Task directions: Starting at the line that contains "Fill in the", write out each line through the end of the data below, exactly as it stands. Skip any pictures.

Data to examine:

==============================

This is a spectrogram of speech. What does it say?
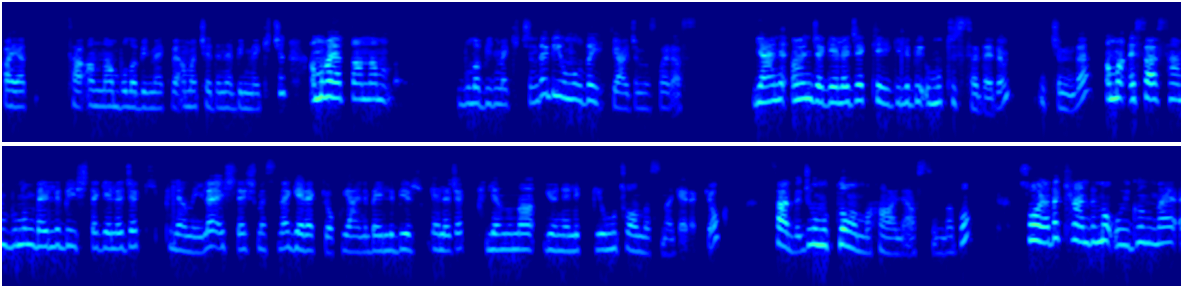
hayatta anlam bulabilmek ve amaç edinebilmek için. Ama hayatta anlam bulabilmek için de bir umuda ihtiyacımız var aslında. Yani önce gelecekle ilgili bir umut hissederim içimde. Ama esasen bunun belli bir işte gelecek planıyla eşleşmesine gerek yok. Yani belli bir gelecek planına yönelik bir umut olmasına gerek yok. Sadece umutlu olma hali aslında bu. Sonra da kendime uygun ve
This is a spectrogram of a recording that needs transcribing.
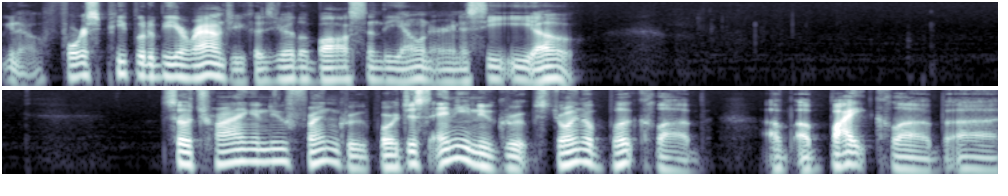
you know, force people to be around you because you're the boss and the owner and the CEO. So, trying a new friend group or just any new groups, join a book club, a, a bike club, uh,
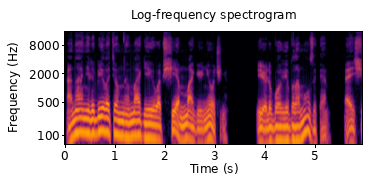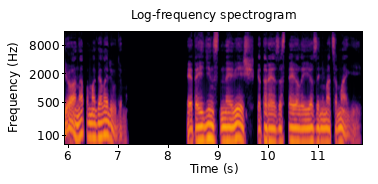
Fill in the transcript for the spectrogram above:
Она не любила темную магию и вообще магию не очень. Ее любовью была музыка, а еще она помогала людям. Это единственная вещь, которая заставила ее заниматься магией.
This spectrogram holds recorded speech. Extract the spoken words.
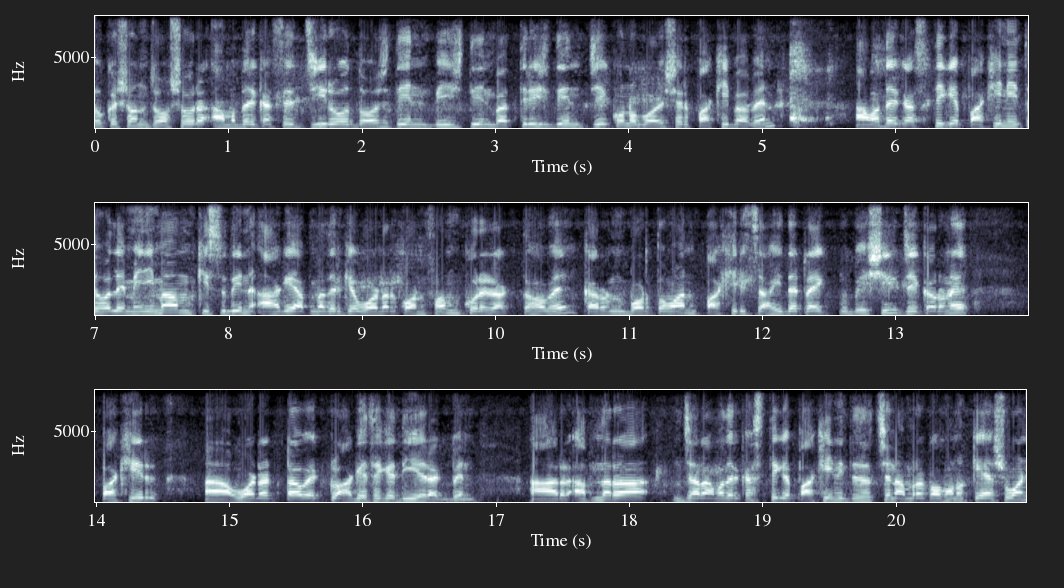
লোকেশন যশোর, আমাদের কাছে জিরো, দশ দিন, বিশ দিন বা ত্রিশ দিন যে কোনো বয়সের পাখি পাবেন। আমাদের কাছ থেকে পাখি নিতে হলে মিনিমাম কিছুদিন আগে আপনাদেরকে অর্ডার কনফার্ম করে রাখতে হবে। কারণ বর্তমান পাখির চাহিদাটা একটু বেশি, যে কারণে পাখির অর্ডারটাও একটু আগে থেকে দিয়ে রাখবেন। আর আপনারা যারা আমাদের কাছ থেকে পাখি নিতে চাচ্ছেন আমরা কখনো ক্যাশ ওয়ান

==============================

Solution below:
Fill in the transcript for the spectrogram above:
Она не любила темную магию и вообще магию не очень. Ее любовью была музыка, а еще она помогала людям. Это единственная вещь, которая заставила ее заниматься магией.
This spectrogram holds recorded speech. Extract the spoken words.
লোকেশন যশোর, আমাদের কাছে জিরো, দশ দিন, বিশ দিন বা ত্রিশ দিন যে কোনো বয়সের পাখি পাবেন। আমাদের কাছ থেকে পাখি নিতে হলে মিনিমাম কিছুদিন আগে আপনাদেরকে অর্ডার কনফার্ম করে রাখতে হবে। কারণ বর্তমান পাখির চাহিদাটা একটু বেশি, যে কারণে পাখির অর্ডারটাও একটু আগে থেকে দিয়ে রাখবেন। আর আপনারা যারা আমাদের কাছ থেকে পাখি নিতে চাচ্ছেন আমরা কখনো ক্যাশ ওয়ান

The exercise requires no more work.